Johann Sebastian BACH (1685-1750) French Suites
No. 1 in D minor BWV 812 [16:45]
No. 2 in C minor BWV 813 [15:56]
No. 3 in B minor BWV 814 [16:43]
No. 4 in E-flat major BWV 815 [14:46]
No. 5 in G major BWV 816 [18:34]
No. 6 in E major BWV 817 [16:18] Wolfgang Amadeus MOZART (1756-1791)
Suite in C major, K.399 (1782) and Gigue in G major, K.574 (1789) [15:07]
Peter Hill (piano)
rec. 5-8 July 2015, University Concert Hall, Cardiff. DELPHIAN DCD34166 [64:14 + 50:02]
I remain a great fan of Peter Hill’s Well Tempered Clavier on the Delphian label (reviews here of Book 1 and Book 2), and if you have already heard these then you will already know what to expect from this recording of The French Suites.
Hill’s touch in Bach is very much a ‘chamber-music’ experience rather than one for larger concert venues. That said, his sound is of the sort which would carry much further than you might expect. Poetic and confiding, Hill’s piano is made to sound sympathetic with 18th century aesthetics rather than the symphonic concert arenas of the 19th and 20th – those fields in which the modern Steinway has been designed to be competitive.
Sublimely crafted beauty is where we begin and end with this set. Even where drama might seem to be called for there is control and reserve aplenty. Many pianists take the final Gigue of the First Suite as a call for theatricality, Andrea Bacchetti’s Sony recording being a case in point, and none the worse for that as an alternative view. Hill retains his sense of proportion, balancing those dotted rhythms against the antique bustle of the earlier Courante. That gorgeous Sarabande is of course the heart of this suite, and Hill’s sustained performance sings with mystic devotion without turning the movement into an uphill dirge. Hill takes a measured approach in general but is by no means always slow, or certainly doesn’t sound slow in something like the Courante of the Second Suite.

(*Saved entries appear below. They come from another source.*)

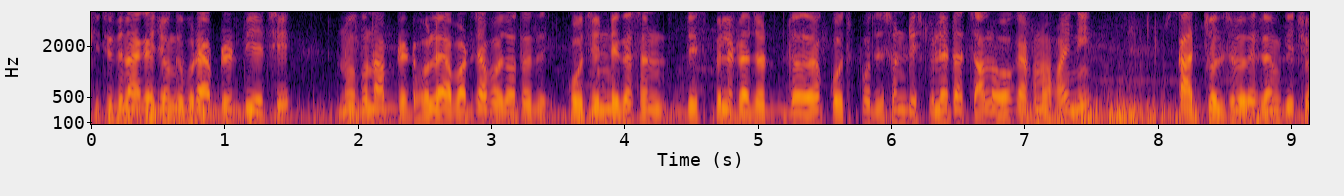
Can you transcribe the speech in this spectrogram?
কিছুদিন আগে জঙ্গিপুরে আপডেট দিয়েছি। নতুন আপডেট হলে আবার যাব যত কোচ ইন্ডিকেশন ডিসপ্লেটা কোচ পজিশন ডিসপ্লেটা চালু হোক, এখনও হয়নি। কাজ চলছিল, দেখলাম কিছু।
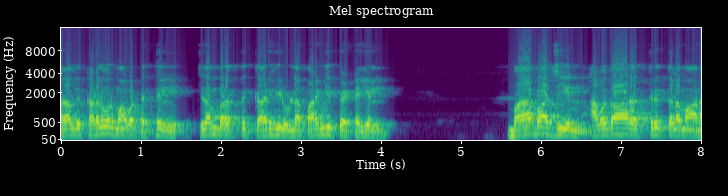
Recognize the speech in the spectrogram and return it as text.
அதாவது கடலூர் மாவட்டத்தில் சிதம்பரத்துக்கு அருகில் உள்ள பரங்கிப்பேட்டையில் பாபாஜியின் அவதார திருத்தலமான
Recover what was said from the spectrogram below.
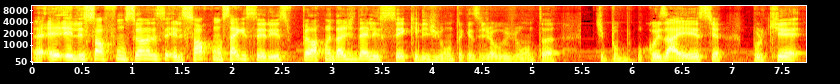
É, é, ele só funciona, ele só consegue ser isso pela quantidade de DLC que ele junta, que esse jogo junta. Tipo, coisa extra. Porque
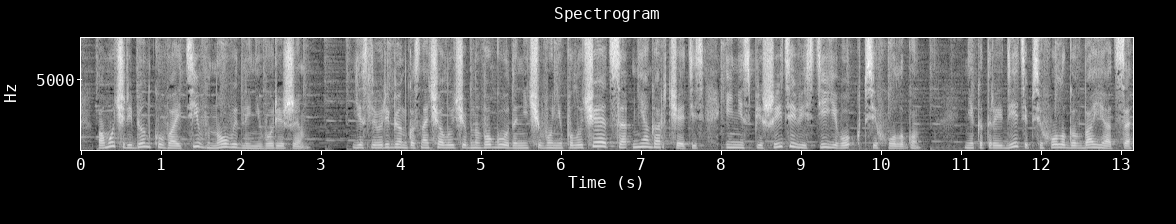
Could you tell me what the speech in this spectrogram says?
– помочь ребенку войти в новый для него режим. Если у ребенка с начала учебного года ничего не получается, не огорчайтесь и не спешите вести его к психологу. Некоторые дети психологов боятся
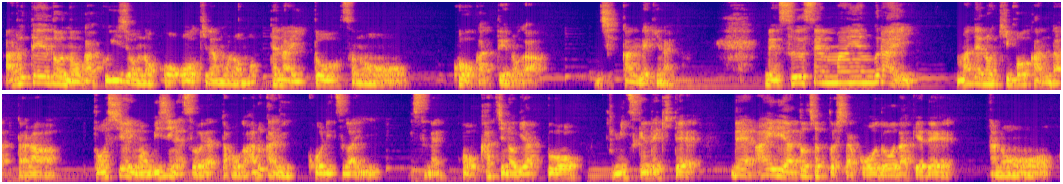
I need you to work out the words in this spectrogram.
ある程度の額以上のこう大きなものを持ってないと、その、効果っていうのが実感できない。で、数千万円ぐらいまでの規模感だったら、投資よりもビジネスをやった方がはるかに効率がいいですね。こう価値のギャップを見つけてきて、で、アイディアとちょっとした行動だけで、あの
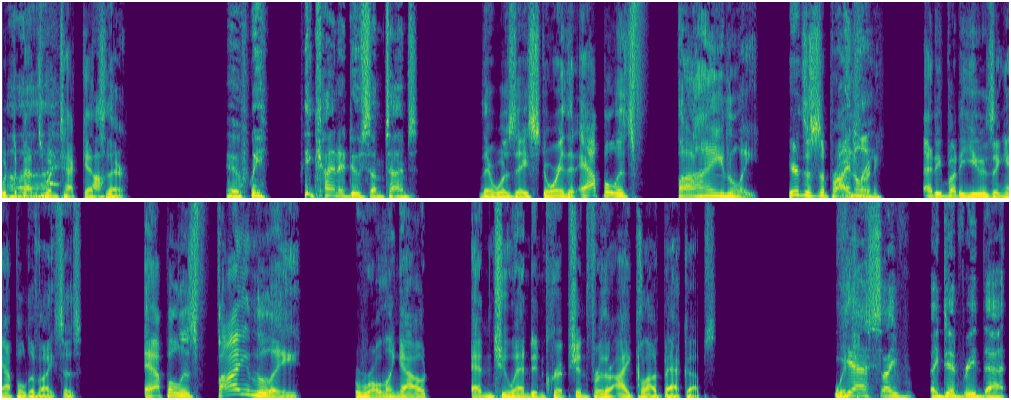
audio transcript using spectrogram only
It depends Uh, when tech gets uh, there. we we kind of do sometimes. There was a story that Apple is finally, here's a surprise for Finally. any, anybody using Apple devices. Apple is finally rolling out end to end encryption for their iCloud backups. Which, yes, I I did read that.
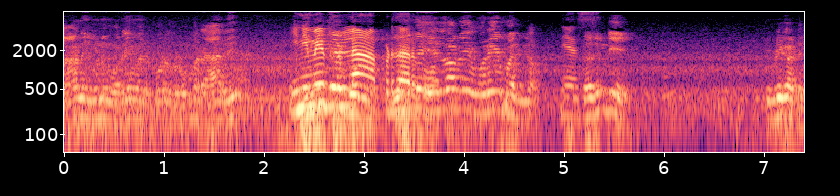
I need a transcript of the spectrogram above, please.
நானும் இவனும் ஒரே மாதிரி போடுறது ரொம்ப ரேரு இனிமே ஃபுல்லா அப்படிதான் இருக்கும். எல்லாமே ஒரே மாதிரி தான். எஸ் ரஜினி இப்படி காட்டு.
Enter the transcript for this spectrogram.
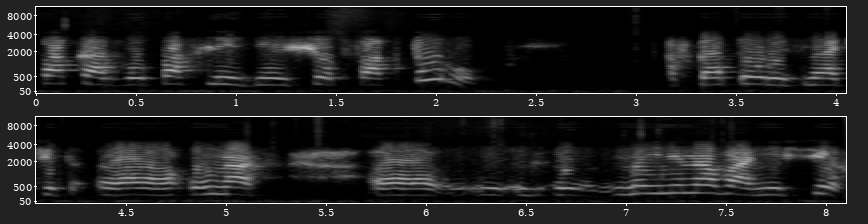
показывал последнюю счет-фактуру, в которой, значит, э, у нас э, э, наименование всех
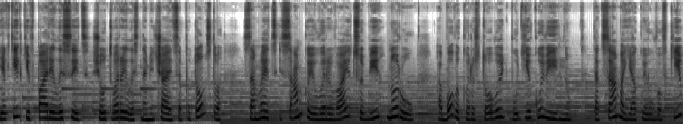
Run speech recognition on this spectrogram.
Як тільки в парі лисиць, що утворились, намічається потомство, самець і самкою виривають собі нору або використовують будь-яку вільну, так само, як і у вовків,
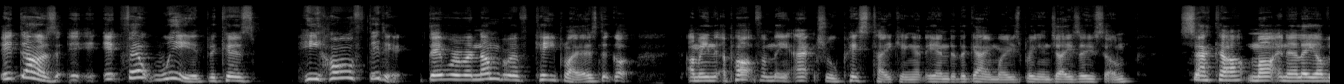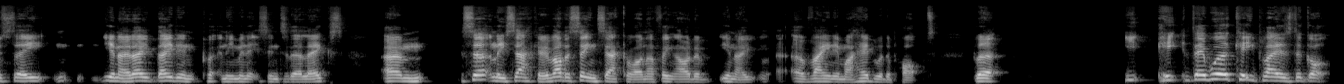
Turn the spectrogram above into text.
It does. It, it- felt weird because he half did it. There were a number of key players that got. I mean, apart from the actual piss taking at the end of the game where he's bringing Jesus on, Saka, Martinelli, obviously, you know, they, they didn't put any minutes into their legs. Um, certainly Saka. If I'd have seen Saka on, I think I'd have, you know, a vein in my head would have popped. But he, he, there were key players that got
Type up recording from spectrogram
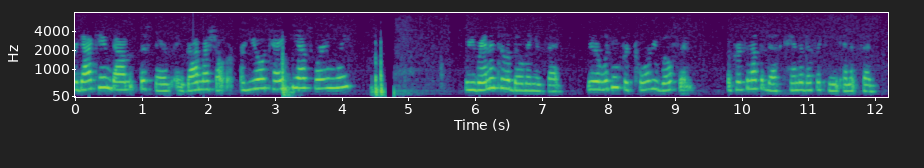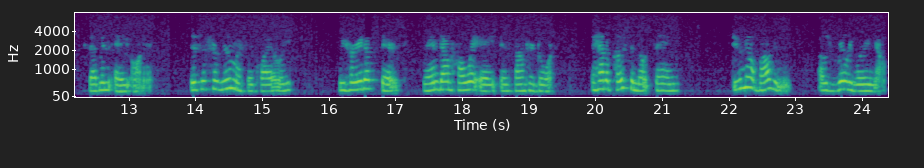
Her dad came down the stairs and grabbed my shoulder. Are you okay? he asked worryingly. We ran into the building and said, We are looking for Tori Wilson. The person at the desk handed us a key and it said 7A on it. This is her room, I said quietly. We hurried upstairs, ran down hallway A, and found her door. It had a post-it note saying, Do not bother me. I was really worried now.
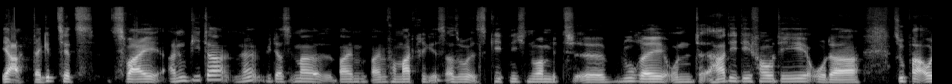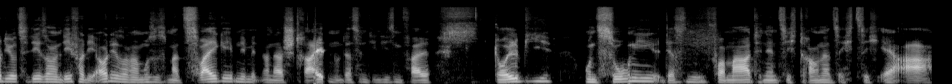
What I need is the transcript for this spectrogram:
ja, da gibt's jetzt zwei Anbieter, ne, wie das immer beim, beim Formatkrieg ist. Also es geht nicht nur mit äh, Blu-ray und HD-DVD oder Super Audio-CD, sondern DVD-Audio, sondern muss es mal zwei geben, die miteinander streiten. Und das sind in diesem Fall Dolby und Sony, dessen Format nennt sich 360 RA.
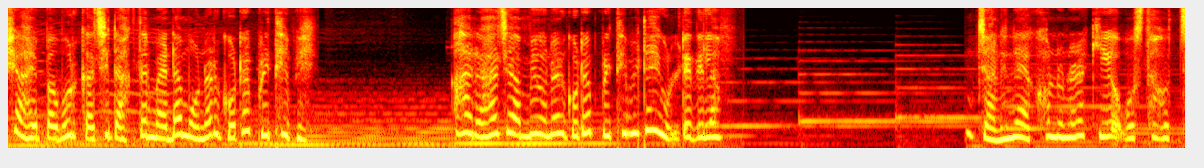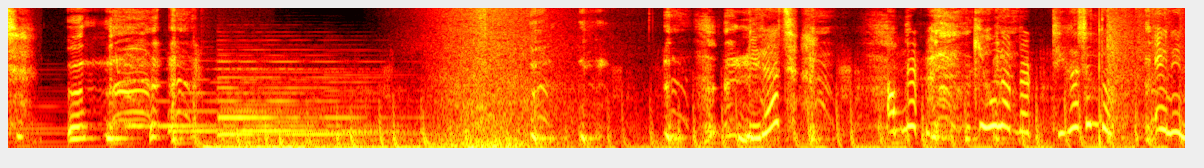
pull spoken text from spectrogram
সাহেব বাবুর কাছে ডাক্তার ম্যাডাম ওনার গোটা পৃথিবী। আর আজ আমি ওনার গোটা পৃথিবীটাই উল্টে দিলাম। জানি না এখন ওনার কি অবস্থা হচ্ছে। বিরাজ, আপনার কি হলো আপনার? ঠিক আছেন তো? এই নিন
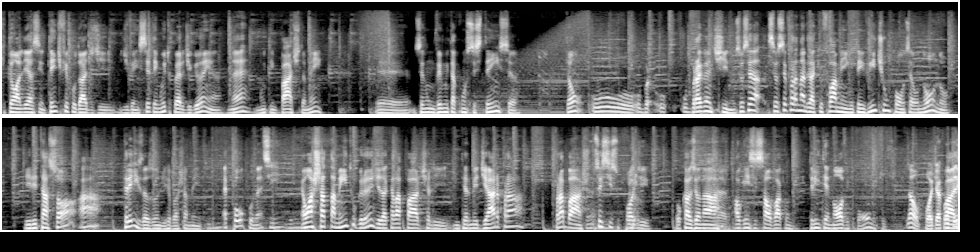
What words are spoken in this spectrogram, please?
que estão ali assim, tem dificuldade de, de vencer, tem muito perde de ganha, né? Muito empate também. é, você não vê muita consistência. Então, o, o, o, Bragantino, se você, se você for analisar que o Flamengo tem 21 pontos, é o nono, ele tá só a 3 da zona de rebaixamento. É pouco, né? Sim. É um achatamento grande daquela parte ali intermediária pra para baixo. Não sei se isso pode ocasionar É. alguém se salvar com 39 pontos. Não, pode 40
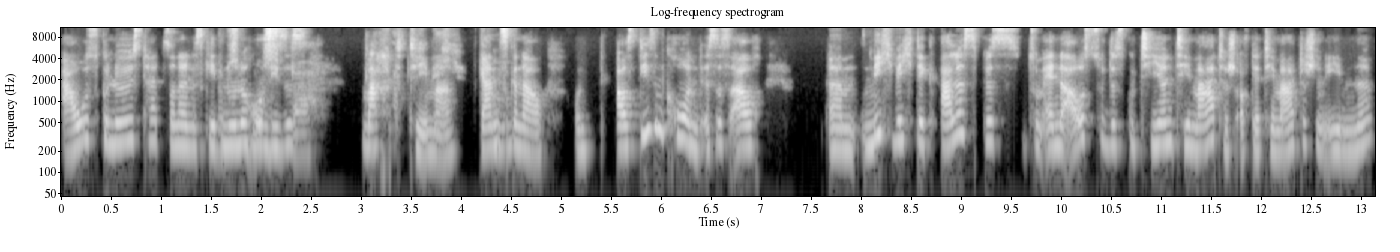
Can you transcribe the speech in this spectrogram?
ausgelöst hat, sondern es geht das nur noch Muster. um dieses Machtthema. Ganz mhm. genau. Und aus diesem Grund ist es auch ähm, nicht wichtig, alles bis zum Ende auszudiskutieren, thematisch, auf der thematischen Ebene,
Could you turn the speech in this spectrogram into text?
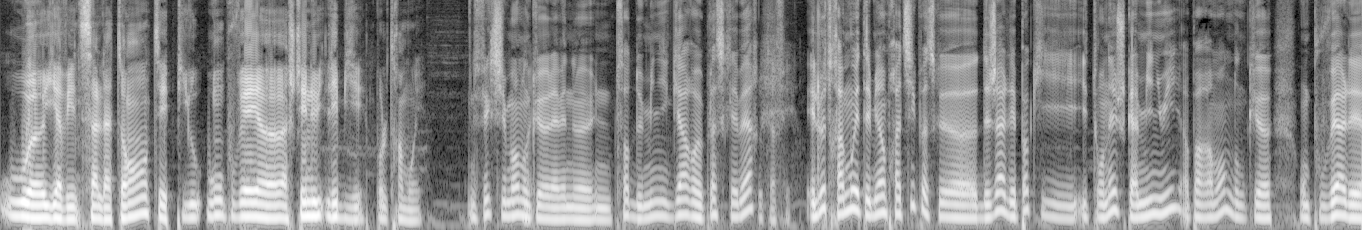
où il y avait une salle d'attente et puis où on pouvait acheter les billets pour le tramway. Effectivement, donc euh, il y avait une, sorte de mini-gare euh, Place Kléber. Tout à fait. Et le tramway était bien pratique parce que euh, déjà à l'époque, il, tournait jusqu'à minuit apparemment. Donc on pouvait aller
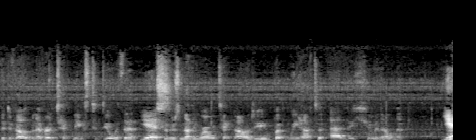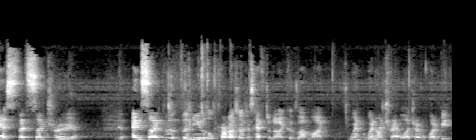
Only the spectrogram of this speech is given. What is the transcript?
the development of our techniques to deal with it. Yes. So there's nothing wrong with technology, but we have to add the human element. Yes, that's so true. Yeah. Yeah. And so the, the new little product, I just have to know because I'm like, when, when I travel, I travel quite a bit.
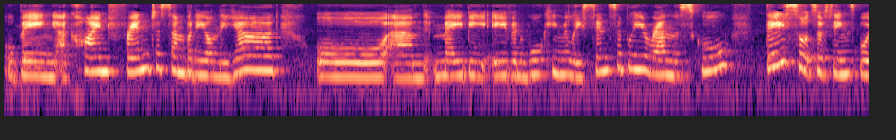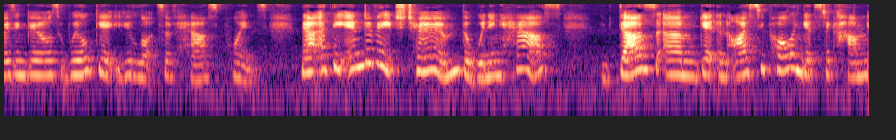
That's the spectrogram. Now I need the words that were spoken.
or being a kind friend to somebody on the yard, or um, maybe even walking really sensibly around the school. These sorts of things, boys and girls, will get you lots of house points. Now, at the end of each term, the winning house does um, get an icy pole and gets to come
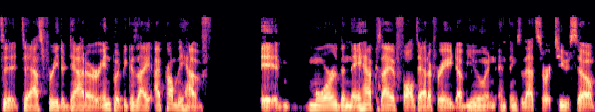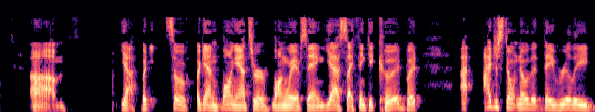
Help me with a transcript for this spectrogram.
to to ask for either data or input because i i probably have it more than they have because i have fall data for aw and and things of that sort too. So um yeah but so again long answer long way of saying yes i think it could but i i just don't know that they really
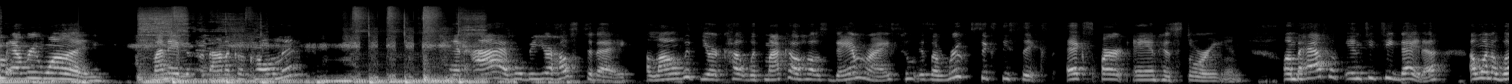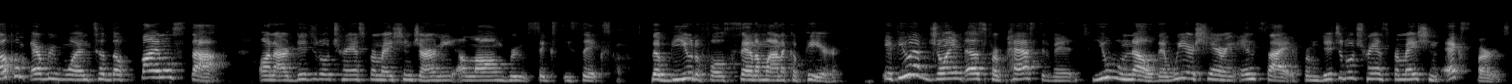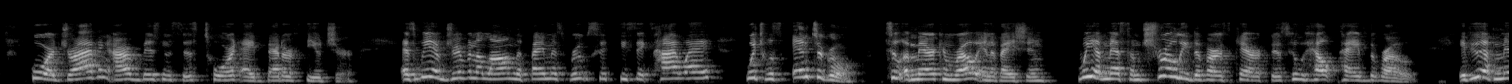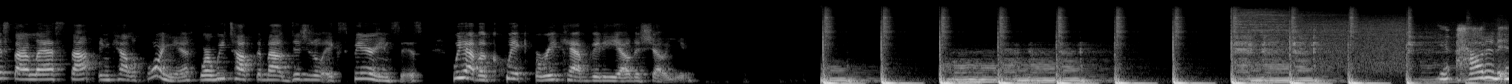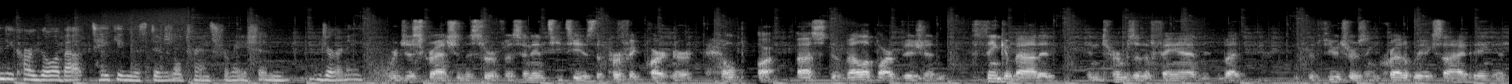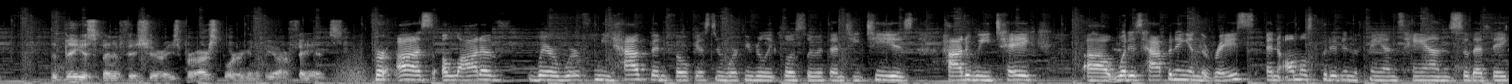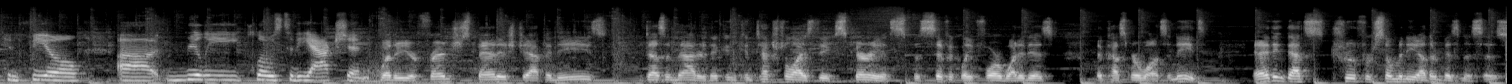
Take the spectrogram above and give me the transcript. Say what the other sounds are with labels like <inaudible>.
Welcome, everyone. My name is Adonica Coleman, and I will be your host today, along with your co- with my co-host Dan Rice, who is a Route 66 expert and historian. On behalf of NTT Data, I want to welcome everyone to the final stop on our digital transformation journey along Route 66, the beautiful Santa Monica Pier. If you have joined us for past events, you will know that we are sharing insight from digital transformation experts who are driving our businesses toward a better future. As we have driven along the famous Route 66 highway, which was integral to American road innovation, we have met some truly diverse characters who helped pave the road. If you have missed our last stop in California, where we talked about digital experiences, we have a quick recap video to show you. How did IndyCar go about taking this digital transformation journey? We're just scratching the surface, and NTT is the perfect partner to help our, us develop our vision, think about it in terms of the fan, but the future is incredibly exciting and the biggest beneficiaries for our sport are going to be our fans. For us, a lot of where we're, we have been focused and working really closely with NTT is how do we take uh, what is happening in the race and almost put it in the fans' hands so that they can feel uh, really close to the action. Whether you're French, Spanish, Japanese, doesn't matter. They can contextualize the experience specifically for what it is the customer wants and needs. And I think that's true for so many other businesses.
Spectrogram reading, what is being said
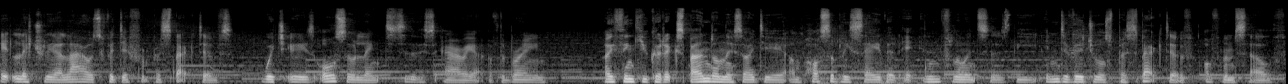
it literally allows for different perspectives, which is also linked to this area of the brain. I think you could expand on this idea and possibly say that it influences the individual's perspective of themselves,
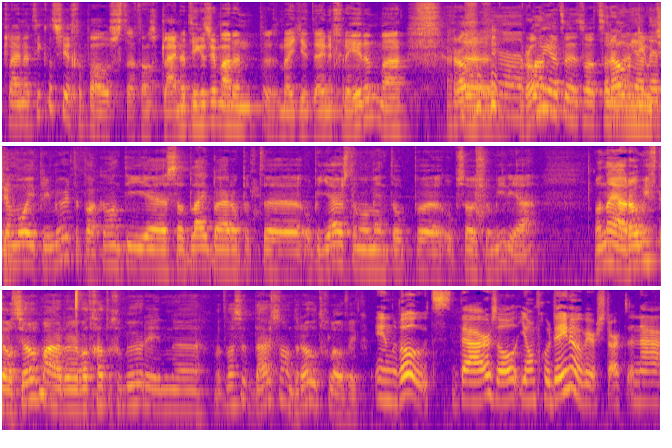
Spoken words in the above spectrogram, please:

András Schiff is more rapid here in his Decca recording, but with a greater tendency towards rubati and wider dynamic extremes gives his Bach a more romantic feel than Hill. While on the subject of rubato and expressive ‘lift’ to notes and phrases I came across Ivo Janssen’s complete Bach box while searching through various versions online, and was disturbed to hear him putting irritating little rhythmic stretches in all over the place in his French Suites, so I’m glad I avoided that when it came out in 2011.
Peter Hill’s playing has that natural sense of breathing and flow which pretty much removes expression from the thought processes while listening, by which I mean it is avoided as a technical layer and becomes integrated into the music in ways which make performer and composer somehow inseparable. There is a lack of complication here which allows you to sit back and enjoy in the knowledge that you are in safe hands. Take the two-part Allemande that opens the Third Suite: no need for much embellishment, no great expressive statements to deliver, just Bach’s refined counterpoint in its purest form. There are arguments to be had about tempi in this and other movements of course. Andrei Gavrilov on his admirable Deutsche Grammophon recording comes in at 2:25 to Hill’s leisurely 3:39 in this movement, but then Hill replies with a Courante at 2:13, running fairly close to Gavrilov’s 1:56 and winning in the contrast stakes. Hill is frequently less flashy than his rivals, but usually with good reason.
Peter Hill goes into some detail on each suite in his excellent booklet notes for this release, and points out the Suite in C, K.399 “epitomises Mozart’s fascination with baroque music”, making its choice as a filler by no means a strange one. The transition from Bach to Mozart is distinctive but by no means shocking. Hill has completed this four-movement K-number with the Gigue in G, K.574 written in Leipzig in 1789 while steeped in the atmosphere of Bach’s Thomaskirche. Mozart’s counterpoint has an exploratory quality which wanders into territories for which Bach would no doubt have been keen to point out alternative solutions, but that final Gigue is indeed a tour de force that takes us through much of the chromatic scale in under two minutes.
Peter Hill is to Bach what Dave McKenna was to jazz when it comes to the piano. His amicable and unpretentious playing fills me with a warm fuzzy feeling and leaves me happy to be alive, and you can’t get much better than that.